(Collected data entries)
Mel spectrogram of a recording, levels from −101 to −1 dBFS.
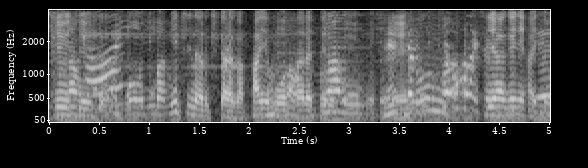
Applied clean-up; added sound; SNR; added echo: neural mask model RNNoise.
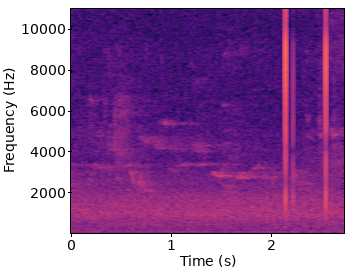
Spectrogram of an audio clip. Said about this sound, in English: As I stifle it, you can listen to the birds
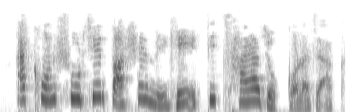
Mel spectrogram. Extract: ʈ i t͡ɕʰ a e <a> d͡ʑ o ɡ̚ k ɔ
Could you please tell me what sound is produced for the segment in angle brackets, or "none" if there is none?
a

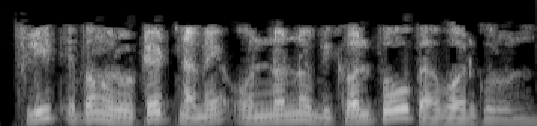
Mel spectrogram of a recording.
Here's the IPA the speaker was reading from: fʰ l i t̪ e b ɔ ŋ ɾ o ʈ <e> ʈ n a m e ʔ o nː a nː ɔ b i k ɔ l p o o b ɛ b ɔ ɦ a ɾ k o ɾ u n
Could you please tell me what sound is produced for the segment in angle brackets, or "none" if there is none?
e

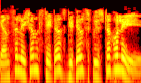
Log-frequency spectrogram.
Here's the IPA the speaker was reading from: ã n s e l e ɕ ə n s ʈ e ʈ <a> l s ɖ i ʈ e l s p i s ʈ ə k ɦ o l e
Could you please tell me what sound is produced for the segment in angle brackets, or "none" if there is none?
ə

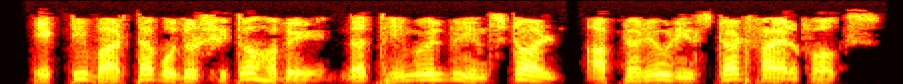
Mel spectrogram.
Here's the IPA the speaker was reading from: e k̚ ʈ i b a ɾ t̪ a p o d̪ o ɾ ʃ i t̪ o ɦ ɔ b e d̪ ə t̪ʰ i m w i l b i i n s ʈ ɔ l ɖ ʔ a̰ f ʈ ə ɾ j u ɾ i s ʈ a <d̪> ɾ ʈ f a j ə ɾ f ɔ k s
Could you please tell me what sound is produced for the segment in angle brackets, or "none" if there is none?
none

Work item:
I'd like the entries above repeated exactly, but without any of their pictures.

Finished task:
Mel spectrogram of a recording, levels from −101 to −1 dBFS.
Applied clean-up; added sound; SNR; added echo: neural mask model RNNoise.
Spectrogram of an audio clip. Said about this sound, in English: As I stifle it, you can listen to the birds
Mel spectrogram. Extract: ʈ i t͡ɕʰ a e <a> d͡ʑ o ɡ̚ k ɔ
Could you please tell me what sound is produced for the segment in angle brackets, or "none" if there is none?
a

Mel spectrogram of a recording.
Here's the IPA the speaker was reading from: fʰ l i t̪ e b ɔ ŋ ɾ o ʈ <e> ʈ n a m e ʔ o nː a nː ɔ b i k ɔ l p o o b ɛ b ɔ ɦ a ɾ k o ɾ u n
Could you please tell me what sound is produced for the segment in angle brackets, or "none" if there is none?
e

Log-frequency spectrogram.
Here's the IPA the speaker was reading from: ã n s e l e ɕ ə n s ʈ e ʈ <a> l s ɖ i ʈ e l s p i s ʈ ə k ɦ o l e
Could you please tell me what sound is produced for the segment in angle brackets, or "none" if there is none?
ə

Mel spectrogram.
Here's the IPA the speaker was reading from: e k̚ ʈ i b a ɾ t̪ a p o d̪ o ɾ ʃ i t̪ o ɦ ɔ b e d̪ ə t̪ʰ i m w i l b i i n s ʈ ɔ l ɖ ʔ a̰ f ʈ ə ɾ j u ɾ i s ʈ a <d̪> ɾ ʈ f a j ə ɾ f ɔ k s
Could you please tell me what sound is produced for the segment in angle brackets, or "none" if there is none?
none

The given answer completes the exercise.